By @ 12/07/87 in December

December 7, 1787

Apropos of its nickname “The First State”, the state of Delaware was early to catch on in many chapters of America’s history. First inhabited by Algonquin-speaking Native Americans, Delaware was colonized by Dutch and Swedes (who founded the state capital, Wilmington) as soon as 1631 before it was ceded to the English rulers of New York, and eventually, William Penn of Pennsylvania, whose colony needed access to the Atlantic. It remained part of that colony until the Revolution, when in 1776 it received its own Assembly and first acquired the name of Delaware (after a governor of Virginia, the 12th Baron De la Warr). Delaware saw a lot of action during the War for Independence, particularly since it was a gateway to Philadelphia (America’s most important city) and was constantly assaulted by the British. When the Constitution was presented to the 13 Colonies, Delaware was quick on the trigger as the first to ratify. Today, Delaware is the second smallest but one of the most densely populated states, with an urban north that revolves mostly around Philadelphia. Still strongly connected to Pennsylvania, it is a capital area for credit card companies, chemical developers, and other corporations. Its coastline is also a mecca for beachgoers and summertime tourists.
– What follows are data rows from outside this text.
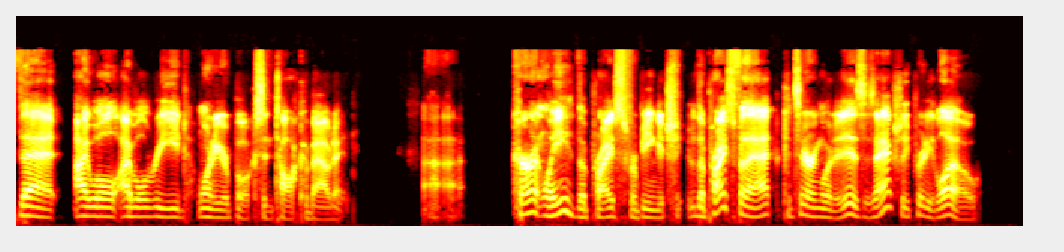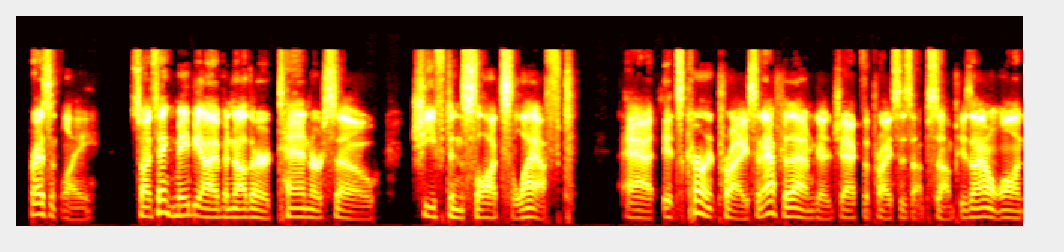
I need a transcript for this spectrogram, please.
that I will I will read one of your books and talk about it. Currently, the price for being a the price for that, considering what it is, is actually pretty low presently. So I think maybe I have another 10 or so chieftain slots left at its current price. And after that, I'm going to jack the prices up some because I don't want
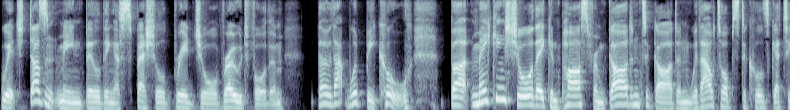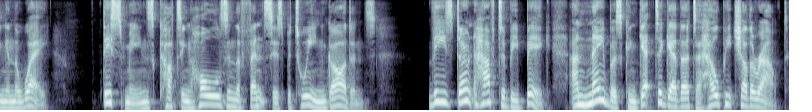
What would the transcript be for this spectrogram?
which doesn't mean building a special bridge or road for them, though that would be cool, but making sure they can pass from garden to garden without obstacles getting in the way. This means cutting holes in the fences between gardens. These don't have to be big, and neighbours can get together to help each other out.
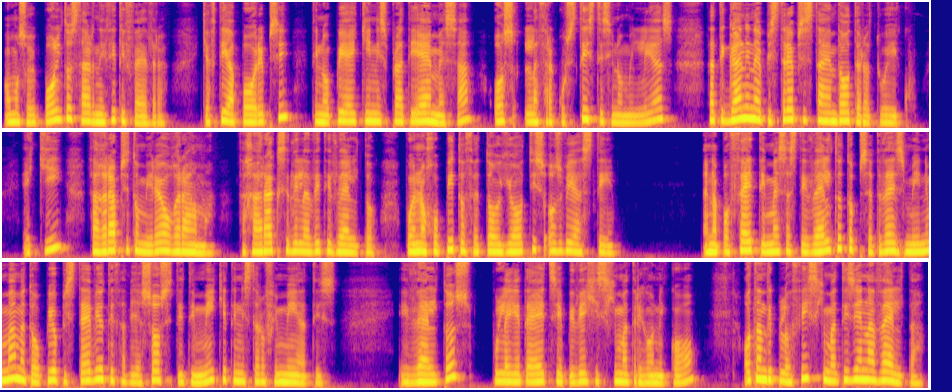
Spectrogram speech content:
Όμως ο υπόλοιπο θα αρνηθεί τη φέδρα, και αυτή η απόρριψη, την οποία εκείνη εισπράττει έμεσα ως λαθρακουστή της συνομιλίας, θα την κάνει να επιστρέψει στα ενδότερα του οίκου. Εκεί θα γράψει το μοιραίο γράμμα, θα χαράξει δηλαδή τη Δέλτο, που ενοχοποιεί το θετό γιο της ως βιαστή. Εναποθέτει μέσα στη Δέλτο το ψευδές μήνυμα με το οποίο πιστεύει ότι θα διασώσει τη τιμή και την ιστεροφημία της. Η Δέλτο, που λέγεται έτσι επειδή έχει σχήμα τριγωνικό, όταν διπλωθεί σχηματίζει ένα δέλτα,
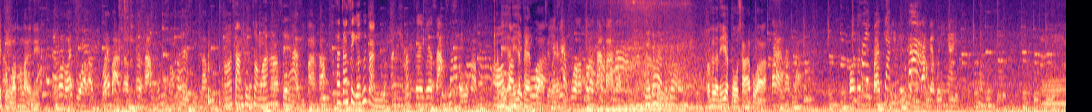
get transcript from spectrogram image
นี่ถุงละเท่าไหร่นี่ตัวละร้อยตัวครับร้อยบาทครับถ้าสามถุงสองร้อยห้าสิบครับอ๋อสามถุงสองร้อยคห้ารับสิบห้าสิบบาทครับถ้าจังสีก็คือกันบ่อันนี้มันแค่แค่สามสิบตัวครับอ๋ออันนี้อันนี้30จะแพงกว่าใช่ไหมแค่ตัวครับตัวละสามบาทครับไม่ได้ไม่ได้ก็คืออันนี้จะโตช้ากว่าซ่าครับซ่าเพราะตัวนี้เป็นปลาซีรีส์ที่มันจะสร้างแบบตัวยังไงอืม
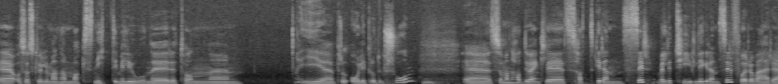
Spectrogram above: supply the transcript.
Eh, og så skulle man ha maks 90 millioner tonn eh, i årlig produksjon. Mm. Så man hadde jo egentlig satt grenser, veldig tydelige grenser for å være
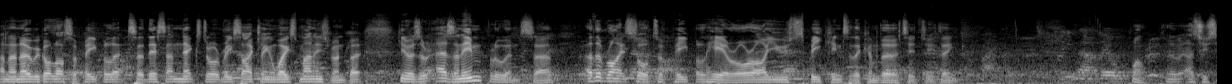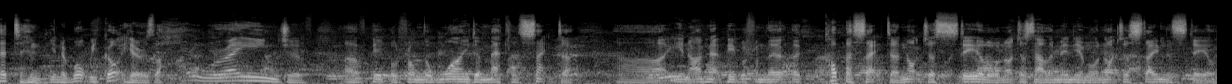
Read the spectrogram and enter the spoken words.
and I know we've got lots of people at uh, this and next door Recycling and Waste Management. But, you know, as, a, as an influencer, are the right sort of people here, or are you speaking to the converted, do you think? Well, uh, as you said to him, you know, what we've got here is a whole range of, of people from the wider metal sector. Uh, you know, I've met people from the, the, copper sector, not just steel or not just aluminium or not just stainless steel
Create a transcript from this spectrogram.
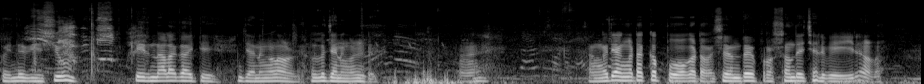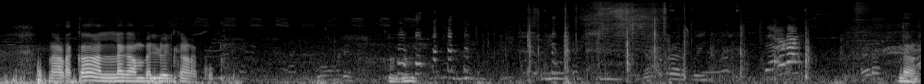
പിന്നെ വിഷുവും പെരുന്നാളൊക്കെ ആയിട്ട് ജനങ്ങളാണ്. നല്ല ജനങ്ങളുണ്ട്. സംഗതി അങ്ങോട്ടൊക്കെ പോകട്ടെ. പക്ഷെ എന്താ പ്രശ്നം എന്താ വെച്ചാൽ വെയിലാണ്. നടക്കാൻ നല്ല കമ്പല്ലൂൽ കണക്കും എന്താണ്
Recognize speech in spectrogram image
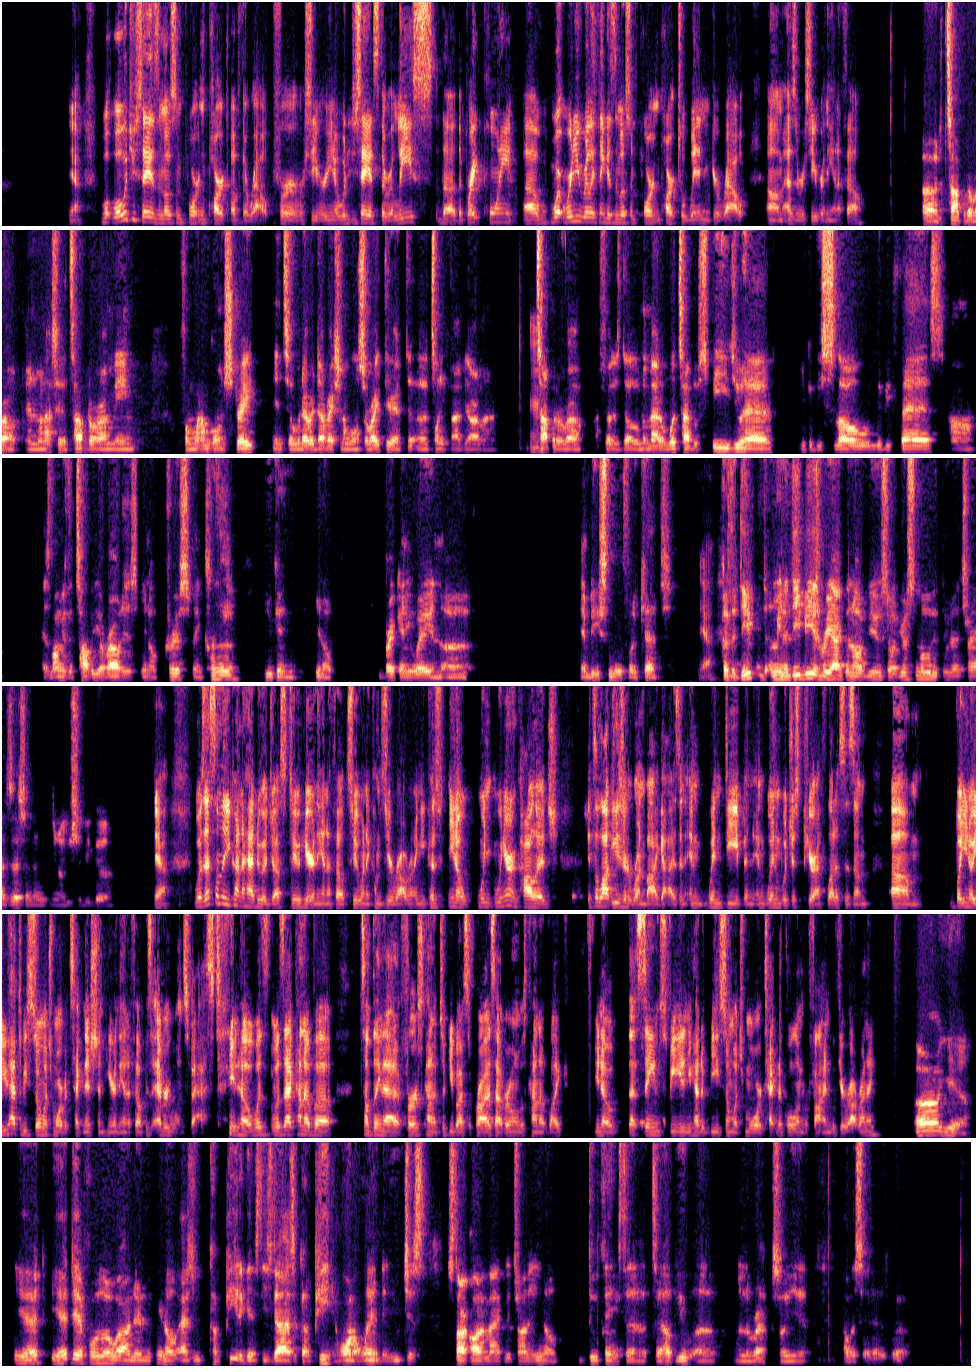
Yeah. What, what would you say is the most important part of the route for a receiver? You know, would you say it's the release, the the break point? Uh, where, where do you really think is the most important part to win your route? um, as a receiver in the NFL? Uh, the top of the route, and when I say the top of the route, I mean from when I'm going straight into whatever direction I'm going. So right there at the uh, 25 yard line, mm-hmm. top of the route. I feel as though no matter what type of speed you have, you could be slow, you could be fast. Um, as long as the top of your route is, you know, crisp and clean, you can, you know, break anyway and uh, and be smooth for the catch. Yeah. Because the deep, I mean, the DB is reacting off you. So if you're smooth through that transition, then you know you should be good. Yeah. Was that something you kind of had to adjust to here in the NFL too when it comes to your route running? Because you know when when you're in college, it's a lot easier to run by guys and, and win deep and, and win with just pure athleticism. Um, but you know you have to be so much more of a technician here in the NFL because everyone's fast. You know, was was that kind of a something that at first kind of took you by surprise? How everyone was kind of like, you know, that same speed, and you had to be so much more technical and refined with your route running. Uh, yeah, yeah, it, yeah, it did for a little while, and then you know, as you compete against these guys and compete and want to win, then you just start automatically trying to, you know, do things to to help you uh win the rep. So yeah, I would say that as well.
If you represented one of the 13 Colonies, would you want to be first or last to ratify the Constitution (and therefore become a state)? Why?